[ASSIGNMENT]:
Reproduce only the lines that begin at the line with "I need help" and run to the end of the entries; omit every picture.

[Data excerpts]
· · · · ·

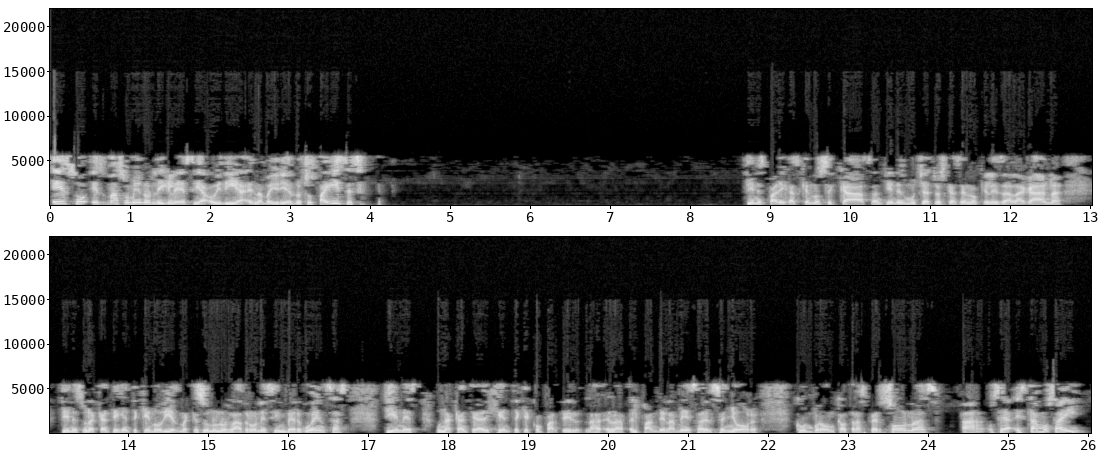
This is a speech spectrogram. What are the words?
eso es más o menos la iglesia hoy día en la mayoría de nuestros países. Tienes parejas que no se casan, tienes muchachos que hacen lo que les da la gana, tienes una cantidad de gente que no diezma, que son unos ladrones sinvergüenzas, tienes una cantidad de gente que comparte el, pan de la mesa del Señor con bronca a otras personas. Ah, o sea, estamos ahí.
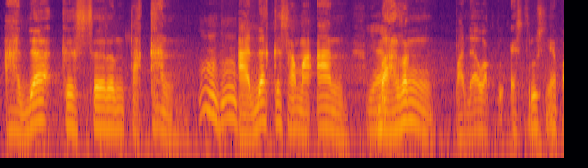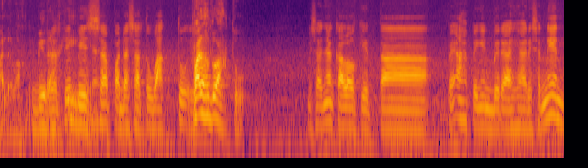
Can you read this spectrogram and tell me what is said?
ada keserentakan, Mhm. ada kesamaan Ya. bareng pada waktu estrusnya, pada waktu birahi. Berarti bisa pada satu waktu. ya? pada satu waktu. Misalnya kalau kita PA pengen birahi hari Senin,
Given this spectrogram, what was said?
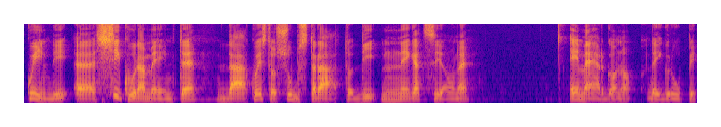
Quindi eh, sicuramente da questo substrato di negazione emergono dei gruppi,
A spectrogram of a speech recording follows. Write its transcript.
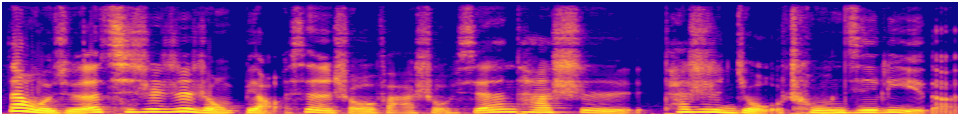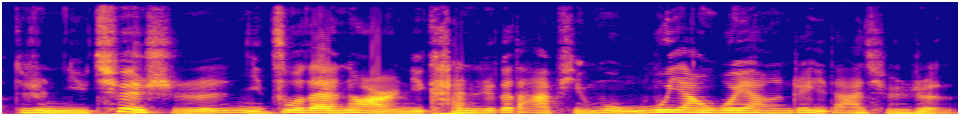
但我觉得其实这种表现手法，首先它是它是有冲击力的，就是你确实你坐在那儿，你看着这个大屏幕，乌泱乌泱这一大群人，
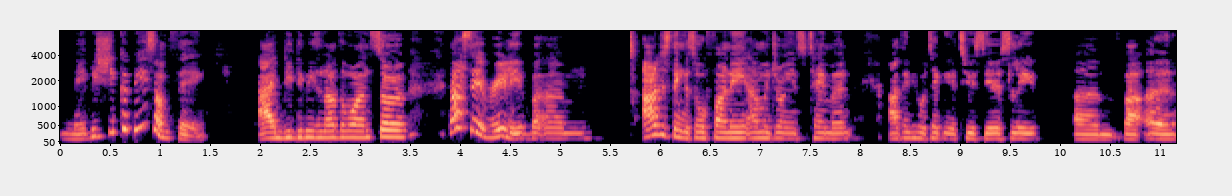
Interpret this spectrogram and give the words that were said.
maybe she could be something. IAMDDB is another one. So that's it really. But um i just think it's all funny i'm enjoying entertainment i think people are taking it too seriously um but uh,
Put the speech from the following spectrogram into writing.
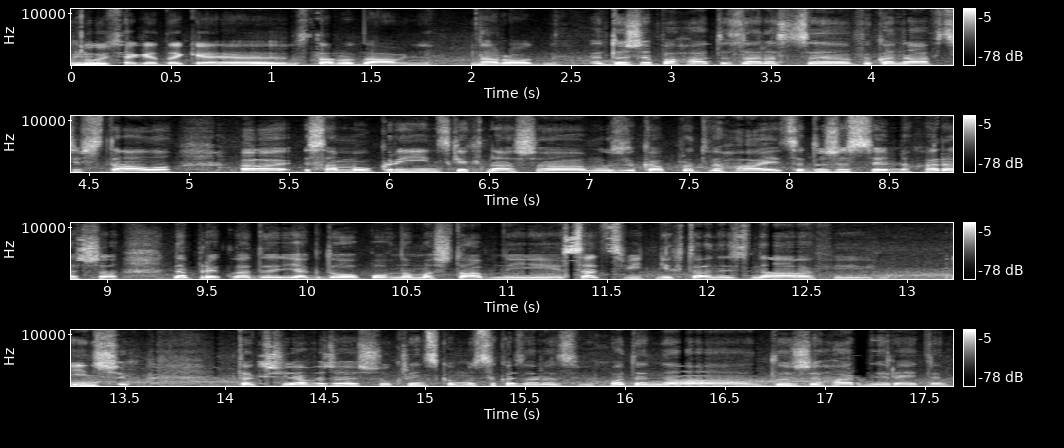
Ну, всяке таке стародавнє, народне. Дуже багато зараз е, виконавців стало е, саме українських. Наша музика продвигається дуже сильно хорошо. Наприклад, як до повномасштабної сад світ ніхто не знав і інших. Так що я вважаю, що українська музика зараз виходить на дуже гарний рейтинг.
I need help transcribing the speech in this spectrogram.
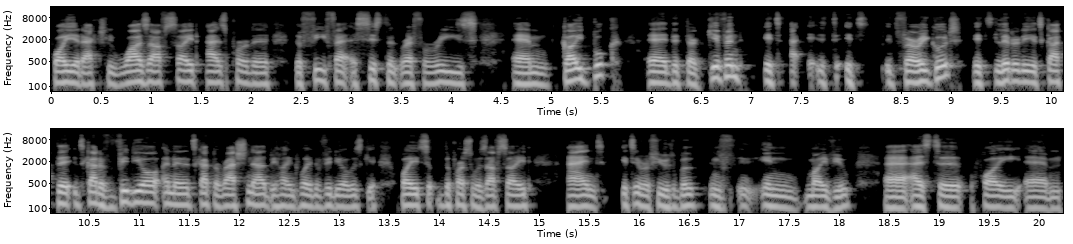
why it actually was offside as per the the FIFA assistant referees um, guidebook uh, that they're given. It's uh, it, it's it's very good. It's literally it's got the it's got a video and then it's got the rationale behind why the video was why the person was offside, and it's irrefutable in in my view uh, as to why um,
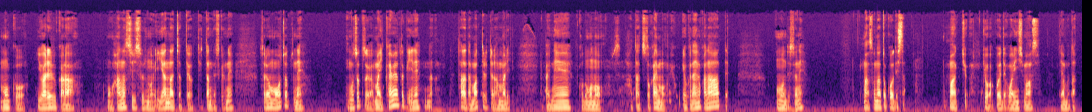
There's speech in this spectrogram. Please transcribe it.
文句を言われるからもう話するの嫌になっちゃったよ」って言ったんですけどね。それをもうちょっとねもうちょっとまあ1回目の時にねただ黙ってるってのはあんまりやっぱりね子供の発達とかにも良くないのかなって思うんですよね。まあそんなところでした。まあ今日はこれで終わりにします。ではまた。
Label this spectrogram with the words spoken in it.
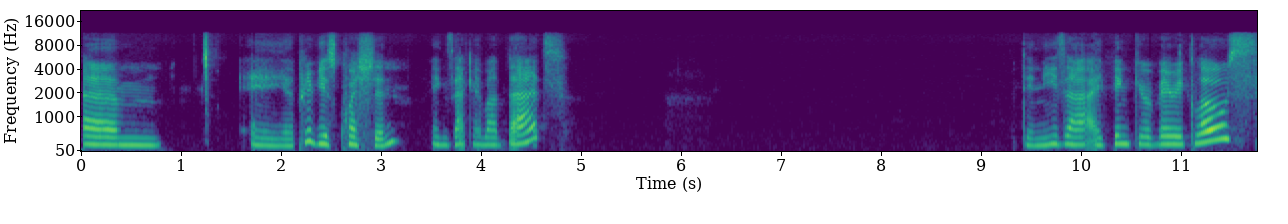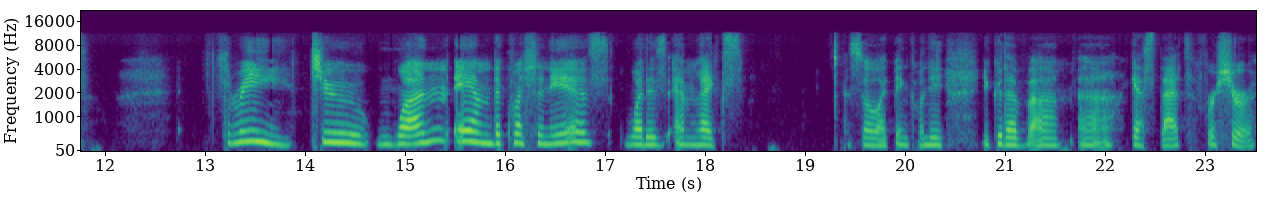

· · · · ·

[EXERCISE RESPONSE]:
I need help transcribing the speech in this spectrogram.
why it actually was offside as per the the FIFA assistant referees um, guidebook uh, that they're given. It's uh, it, it's it's very good. It's literally it's got the it's got a video and then it's got the rationale behind why the video was why the person was offside, and it's irrefutable in in my view uh, as to why um,
There's speech in this spectrogram. Please transcribe it.
文句を言われるからもう話するの嫌になっちゃったよ」って言ったんですけどね。それをもうちょっとねもうちょっとまあ1回目の時にねただ黙ってるってのはあんまりやっぱりね子供の発達とかにも良くないのかなって思うんですよね。まあそんなところでした。まあ今日はこれで終わりにします。ではまた。
Label this spectrogram with the words spoken in it.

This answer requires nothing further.